Exercise: Below are records. Copy every line with "spectrogram" in it.

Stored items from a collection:
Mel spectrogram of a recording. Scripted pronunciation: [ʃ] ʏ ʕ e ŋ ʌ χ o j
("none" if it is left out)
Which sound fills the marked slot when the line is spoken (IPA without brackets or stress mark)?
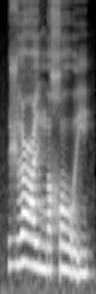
ʒ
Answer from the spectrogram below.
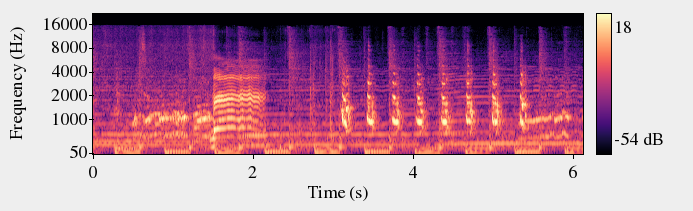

Problem solution:
Mel spectrogram of a recording. Scripted pronunciation: [ʃ] ʏ ʕ e ŋ ʌ χ o j
Answer from the spectrogram below.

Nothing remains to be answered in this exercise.